Nearly 30 percent were not sure whether the statistical analysis of lottery numbers could improve the odds. About 40 percent thought it was just entertainment.

As to the choice of point-of-sale, about 80 percent players considered proximity as the first priority. For those who have experience in buying tickets online, three-quarters thought convenience was the most obvious advantage. More than 40 percent have made bets via cellphone applications.

The future

Selling lottery tickets online seems to be the developing trend of the industry. The total sales of online tickets reached 15 billion yuan in 2011, 30 times as much as it was five years ago, according to data from

"Last year was the most tough and complicated year for the lottery industry, especially online business," said Su Guojing, founder of China Lottery Industry Salon. 

In March, the Ministry of Finance, the Ministry of Civil Affairs and the General Administration of Sports jointly announced that some websites selling lottery tickets would be banned due to difficulties regulating them.

Now other means of paperless tickets, such as sales via cellphone applications, have become the new focus of the industry.

Already about 40 percent of the people surveyed buy their tickets through their cellphones, despite the technology still being in its infancy.

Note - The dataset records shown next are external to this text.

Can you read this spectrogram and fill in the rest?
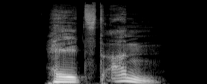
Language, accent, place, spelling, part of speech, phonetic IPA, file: German, Germany, Berlin, hältst an, verb, [hɛlt͡st ˈan], De-hältst an.ogg
- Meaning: second-person singular present of anhalten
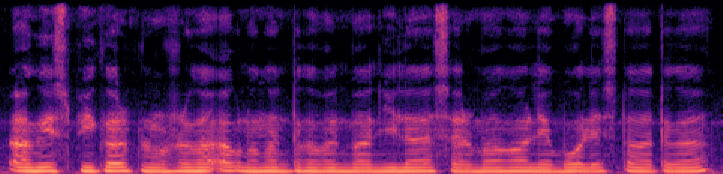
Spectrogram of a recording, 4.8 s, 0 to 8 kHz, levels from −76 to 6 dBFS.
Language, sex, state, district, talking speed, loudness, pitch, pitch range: Wancho, male, Arunachal Pradesh, Longding, 135 wpm, -16 LUFS, 160 Hz, 160-165 Hz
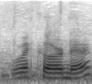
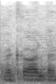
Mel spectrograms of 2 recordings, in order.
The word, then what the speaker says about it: Wreckorder: So I would like to know, before I get wrong, how do you pronounce it? All right, where it's called the Wreckorder. name Wreckorder. Wreckorder. Wreckorder.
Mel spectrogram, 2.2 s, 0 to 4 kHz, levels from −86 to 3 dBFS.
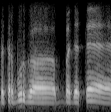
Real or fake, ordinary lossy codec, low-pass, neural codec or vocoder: real; Opus, 16 kbps; 3.6 kHz; none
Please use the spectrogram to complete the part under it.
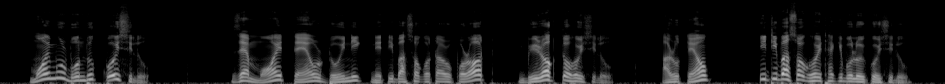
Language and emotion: Assamese, angry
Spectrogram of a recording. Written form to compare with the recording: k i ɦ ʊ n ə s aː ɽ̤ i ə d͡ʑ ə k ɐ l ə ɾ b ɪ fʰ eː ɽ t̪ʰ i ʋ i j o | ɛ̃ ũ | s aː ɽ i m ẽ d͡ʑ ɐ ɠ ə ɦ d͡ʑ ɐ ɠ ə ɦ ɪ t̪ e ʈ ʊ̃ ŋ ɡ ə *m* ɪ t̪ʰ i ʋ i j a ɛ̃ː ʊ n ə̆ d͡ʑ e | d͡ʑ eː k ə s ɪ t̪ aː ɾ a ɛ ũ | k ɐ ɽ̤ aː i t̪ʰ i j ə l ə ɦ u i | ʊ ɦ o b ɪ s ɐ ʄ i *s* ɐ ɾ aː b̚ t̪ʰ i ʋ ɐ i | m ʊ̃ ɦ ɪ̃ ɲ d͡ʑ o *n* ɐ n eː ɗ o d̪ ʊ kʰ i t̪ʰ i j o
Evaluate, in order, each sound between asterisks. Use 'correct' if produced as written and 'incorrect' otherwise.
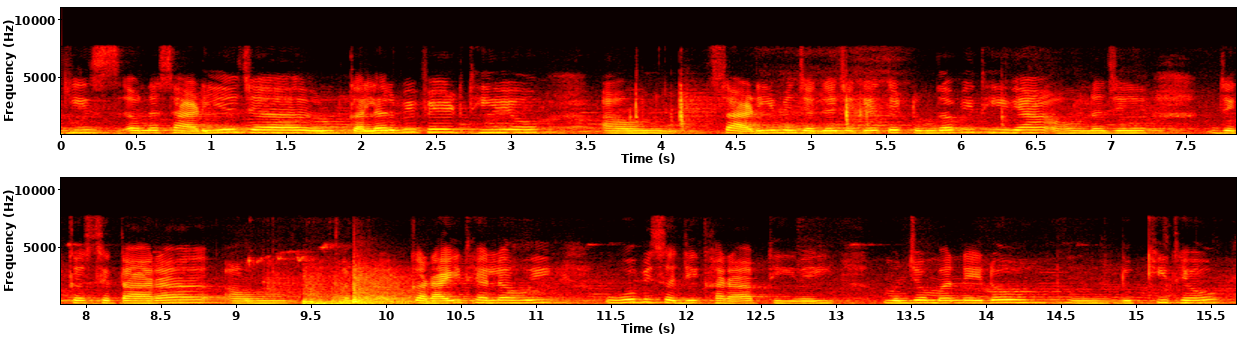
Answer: incorrect, incorrect, incorrect

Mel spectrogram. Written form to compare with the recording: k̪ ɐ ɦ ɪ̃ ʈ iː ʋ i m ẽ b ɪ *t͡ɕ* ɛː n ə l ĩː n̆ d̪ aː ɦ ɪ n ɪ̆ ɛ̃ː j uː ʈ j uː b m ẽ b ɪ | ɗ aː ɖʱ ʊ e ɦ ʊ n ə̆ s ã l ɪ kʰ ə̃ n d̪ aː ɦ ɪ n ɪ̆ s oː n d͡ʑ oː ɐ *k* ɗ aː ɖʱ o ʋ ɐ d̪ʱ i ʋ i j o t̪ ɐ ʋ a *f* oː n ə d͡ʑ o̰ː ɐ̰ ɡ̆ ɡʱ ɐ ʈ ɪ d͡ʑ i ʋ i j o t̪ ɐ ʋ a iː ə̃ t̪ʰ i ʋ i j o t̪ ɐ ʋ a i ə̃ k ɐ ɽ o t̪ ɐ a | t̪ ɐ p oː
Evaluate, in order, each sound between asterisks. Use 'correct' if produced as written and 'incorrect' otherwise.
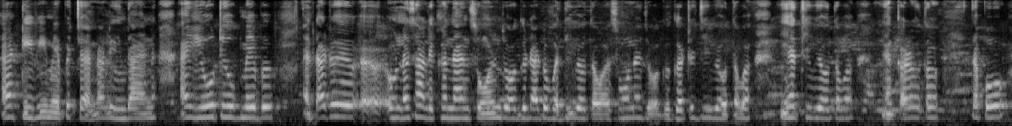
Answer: correct, incorrect, incorrect

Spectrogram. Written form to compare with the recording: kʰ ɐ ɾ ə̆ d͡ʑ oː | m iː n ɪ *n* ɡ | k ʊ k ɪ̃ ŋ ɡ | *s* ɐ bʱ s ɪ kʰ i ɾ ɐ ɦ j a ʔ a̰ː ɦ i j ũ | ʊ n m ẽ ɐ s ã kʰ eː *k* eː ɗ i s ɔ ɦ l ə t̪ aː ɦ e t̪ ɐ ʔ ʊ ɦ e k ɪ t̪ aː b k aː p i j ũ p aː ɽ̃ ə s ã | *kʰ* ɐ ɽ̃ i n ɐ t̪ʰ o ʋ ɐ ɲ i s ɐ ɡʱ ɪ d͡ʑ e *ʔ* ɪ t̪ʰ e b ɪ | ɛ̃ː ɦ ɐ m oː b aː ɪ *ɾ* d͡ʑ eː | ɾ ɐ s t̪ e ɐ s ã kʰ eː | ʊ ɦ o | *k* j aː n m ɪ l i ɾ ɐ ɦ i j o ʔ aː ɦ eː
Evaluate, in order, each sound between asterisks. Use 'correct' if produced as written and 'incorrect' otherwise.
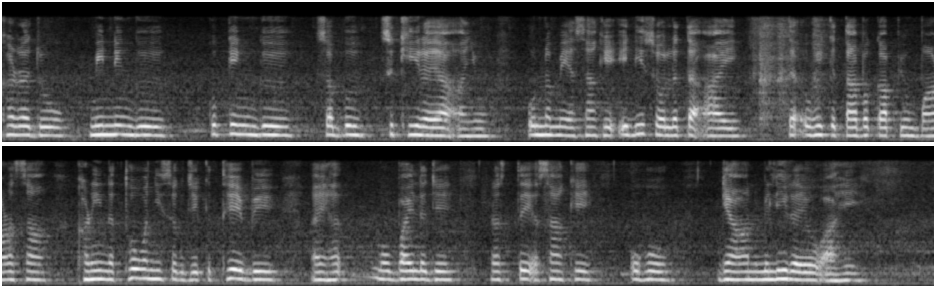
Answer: incorrect, correct, incorrect, correct, incorrect, incorrect, incorrect

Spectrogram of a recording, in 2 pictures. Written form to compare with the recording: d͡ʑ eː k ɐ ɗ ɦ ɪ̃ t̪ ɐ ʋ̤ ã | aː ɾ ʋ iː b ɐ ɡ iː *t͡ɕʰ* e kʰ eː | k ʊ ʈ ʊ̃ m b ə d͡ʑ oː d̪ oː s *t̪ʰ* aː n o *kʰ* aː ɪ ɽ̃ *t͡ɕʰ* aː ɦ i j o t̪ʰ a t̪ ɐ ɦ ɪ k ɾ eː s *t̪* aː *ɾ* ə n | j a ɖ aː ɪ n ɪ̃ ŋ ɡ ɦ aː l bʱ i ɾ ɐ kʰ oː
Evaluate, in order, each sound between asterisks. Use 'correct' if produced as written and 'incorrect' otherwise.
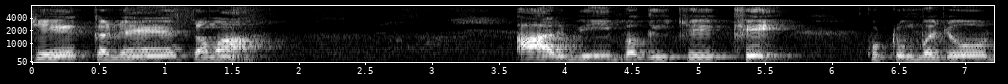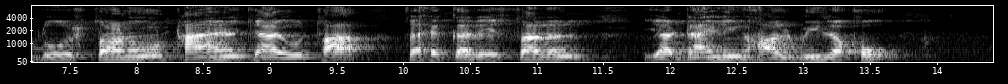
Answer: incorrect, incorrect, incorrect, incorrect, correct, correct

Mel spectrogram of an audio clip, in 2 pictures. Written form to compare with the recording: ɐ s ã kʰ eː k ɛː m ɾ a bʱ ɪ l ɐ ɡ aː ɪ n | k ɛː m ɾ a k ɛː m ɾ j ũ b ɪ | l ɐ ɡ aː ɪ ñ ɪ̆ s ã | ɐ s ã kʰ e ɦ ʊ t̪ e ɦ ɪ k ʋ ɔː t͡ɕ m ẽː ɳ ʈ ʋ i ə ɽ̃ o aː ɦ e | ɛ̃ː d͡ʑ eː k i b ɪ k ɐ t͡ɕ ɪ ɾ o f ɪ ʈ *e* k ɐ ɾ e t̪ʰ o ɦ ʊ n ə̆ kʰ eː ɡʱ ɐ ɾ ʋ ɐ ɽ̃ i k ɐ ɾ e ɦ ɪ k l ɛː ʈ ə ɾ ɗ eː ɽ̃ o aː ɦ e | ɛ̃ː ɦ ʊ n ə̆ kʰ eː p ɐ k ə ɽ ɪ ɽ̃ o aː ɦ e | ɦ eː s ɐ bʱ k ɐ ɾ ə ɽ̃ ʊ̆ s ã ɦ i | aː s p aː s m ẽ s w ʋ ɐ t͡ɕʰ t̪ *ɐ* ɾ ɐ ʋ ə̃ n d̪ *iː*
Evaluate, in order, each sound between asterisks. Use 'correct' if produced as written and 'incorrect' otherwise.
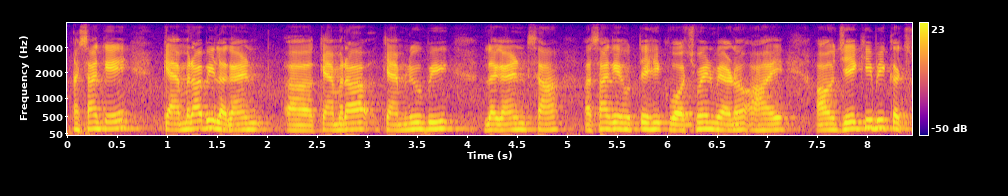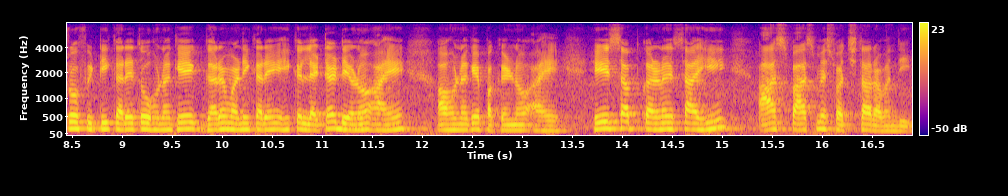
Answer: incorrect, incorrect, correct

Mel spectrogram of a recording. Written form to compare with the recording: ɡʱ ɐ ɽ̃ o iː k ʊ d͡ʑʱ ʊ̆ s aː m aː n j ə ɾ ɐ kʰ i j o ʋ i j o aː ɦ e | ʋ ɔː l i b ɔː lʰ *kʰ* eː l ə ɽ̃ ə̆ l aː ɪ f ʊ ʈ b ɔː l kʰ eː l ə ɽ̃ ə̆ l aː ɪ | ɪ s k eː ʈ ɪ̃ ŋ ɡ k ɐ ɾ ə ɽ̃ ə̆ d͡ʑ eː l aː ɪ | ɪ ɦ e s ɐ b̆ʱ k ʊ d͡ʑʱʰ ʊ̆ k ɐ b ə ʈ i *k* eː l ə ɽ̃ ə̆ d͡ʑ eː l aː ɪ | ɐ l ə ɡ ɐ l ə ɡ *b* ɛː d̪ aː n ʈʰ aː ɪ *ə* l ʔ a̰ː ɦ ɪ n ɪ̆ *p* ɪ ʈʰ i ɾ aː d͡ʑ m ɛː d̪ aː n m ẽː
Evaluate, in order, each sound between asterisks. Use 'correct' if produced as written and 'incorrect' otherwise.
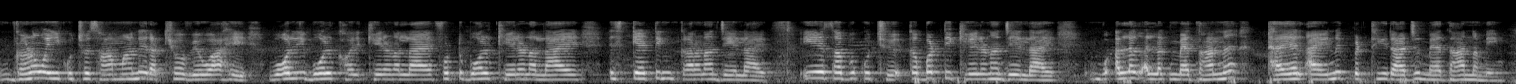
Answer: correct, incorrect, incorrect, correct, correct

Experts predict sales by cellphone will continue to increase.

"China's mobile Internet industry has huge potential. It has 128 million iOS and Android devices, as many as in the United States," said Duan Bin, an Internet industry expert.

Besides selling tickets online, experts say that some other fields need further development, including the establishment of lottery funds' credibility, an increase in variety of lottery game types and methods of payment.

"The research might have its limitations since it was all done online," said Su Guojing, "But it's a big step forward for the industry and we hope to do more in the future."

Pan Jiayuan contributed to this story.